“I think the timeline kind of works, right? A year-and-a-half from now. I think that’s plenty of time to get a glimpse into how the economic recovery is going and for a few things to get ironed out.”
Meanwhile, Daley said one issue that could arise, should the question be put on the civic electon ballot, is candidates being asked whether they support or oppose the project.
“Sometimes I think that having the standalone question might be better than trying to politicize it in other ways,” he said.
Andrykew said the committee put in a lot of work leading up to the cancelled referendum. He said the group completed dozens of presentations and held open houses for community groups, boards of directors and associations. He said most of the work had been done, noting the difficulty was that they were so close to referendum time and feeling confident.
“For it to all culminate in a postponement and/or cancellation, it was pretty heartbreaking,” Andrykew said. “It’s really too bad. I don’t reflect on it often because I don’t like to reflect on it. It’s too bad. My heart really aches for the arts groups specifically that were so looking forward to this project.
“They’re the real users of it and, for them, to kind of be in limbo and for [proponent] Mr. [Ron] Fawcett as well, who put such an incredible effort behind it himself, it’s tough.”
Arts centre society director and Western Canada Theatre artistic director James MacDonald said the pandemic has provided perspective. He said when the time is right, the community will look to gather together again — through sports, community events, fundraisers, festivals and the arts.
“I think we’ll be just raring to go in the next few years as a community,” MacDonald said.
He said local artists still need a Kamloops Centre for the Arts and that, as the community continues to grow, demand increases.
“The arts infrastructure that we’re missing isn’t just a theatre space where performances happen, it’s all of those other things behind the scenes that are almost non-existent in Kamloops,” MacDonald said.
“Our ability to expand our programming and expand our theatre school offerings really hinges on a new space.
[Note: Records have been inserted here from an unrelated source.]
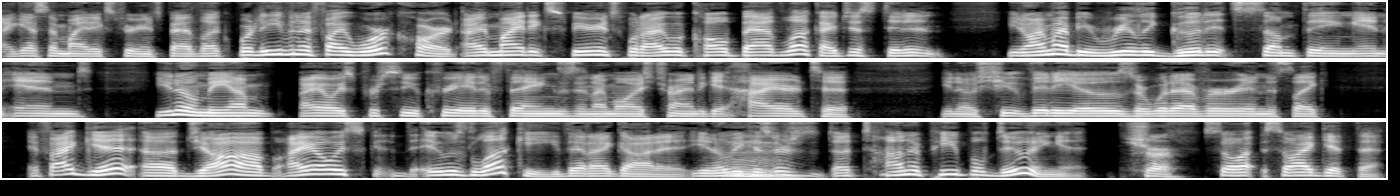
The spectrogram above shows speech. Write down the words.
I guess I might experience bad luck, but even if I work hard, I might experience what I would call bad luck. I just didn't you know, I might be really good at something and and you know me, I'm I always pursue creative things and I'm always trying to get hired to, you know, shoot videos or whatever and it's like if I get a job, I always it was lucky that I got it, you know, because Mm. there's a ton of people doing it. sure. So so I get that.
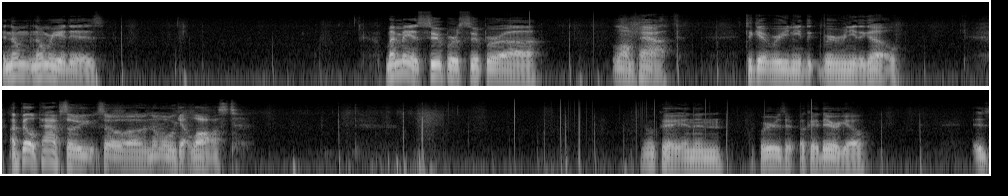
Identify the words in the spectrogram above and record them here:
And no normally it is. But I made a super super uh long path to get where you need to, where we need to go. I built a path so so uh, no one will get lost. Okay, and then where is it? Okay, there we go. It's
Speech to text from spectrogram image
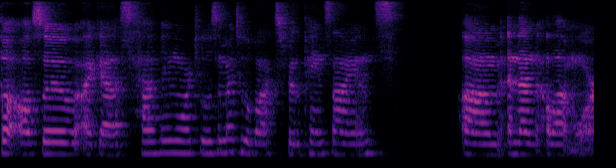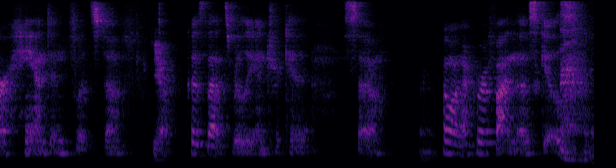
but also, I guess, having more tools in my toolbox for the pain science. Um, and then a lot more hand and foot stuff. Yeah. Because that's really intricate. So. I want to refine those skills.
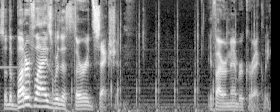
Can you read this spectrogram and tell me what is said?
So the butterflies were the third section, if I remember correctly.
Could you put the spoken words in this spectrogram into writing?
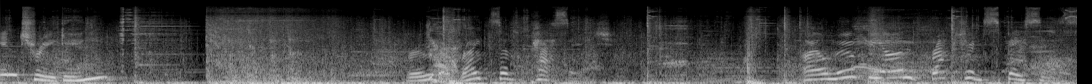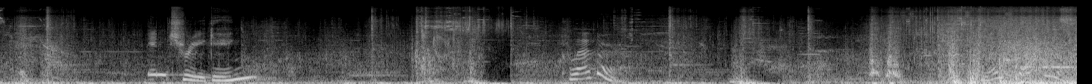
Intriguing. through the rites of passage. I'll move beyond fractured spaces. Intriguing. Clever. Most excellent.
We cannot continue to exist the way that we do in the Pavilion [Theatre]. It’s too small, it’s too outdated and there’s too much demand on the space.
“And the same thing with the Sagebrush [Theatre].”
Proponent Ron Fawcett donated land and money toward the cause.
Asked to reflect on the referendum cancellation one year ago, the founder of Kelson Group said: “What happened was COVID. None of us know how to deal with that and it’s a one-in-a-lifetime thing.”
Fawcett said, despite the pandemic, the economy in Kamloops remains “reasonable,” noting he has continued planning a major residential development — the largest in the city’s history, called City Gardens — just down the street from the proposed arts centre location, downtown at Seymour Street and Fourth Avenue.
Fawcett remains optimistic and committed to donating the land and funds toward the project.
Like Christian, he said minor adjustments could be made to the project, such as more rehearsal halls for smaller groups.
While he remains a willing participant, the decision is ultimately up to the city and Fawcett said it is difficult for politicians right now, without sufficient information during the pandemic.
“Without the passage of time, it’s going to be difficult to get that,” he said.
Christian said that if borrowing for the project was added to the ballot in 2022 and was approved, Kamloops Centre for the Arts could be built in the next council term, from 2022 to 2026.
Asked if tweaks and the passage of time could lead to the centre costing more, Christian said that remains unknown. He knows there will be opposition to the project.
“There will always be people that don’t see value in the arts,” he said.
“There will always be people that tell you the timing is wrong and it’s the wrong size and location in the wrong time frame, but you know, you just have to kind of go with what the industry and the experts and the community is telling you.
“Our community, every time we survey it, they talk about livability and one of the pieces, one of the elements of livability that’s missing in Kamloops, is that support for the arts — and I want that discussion to restart.”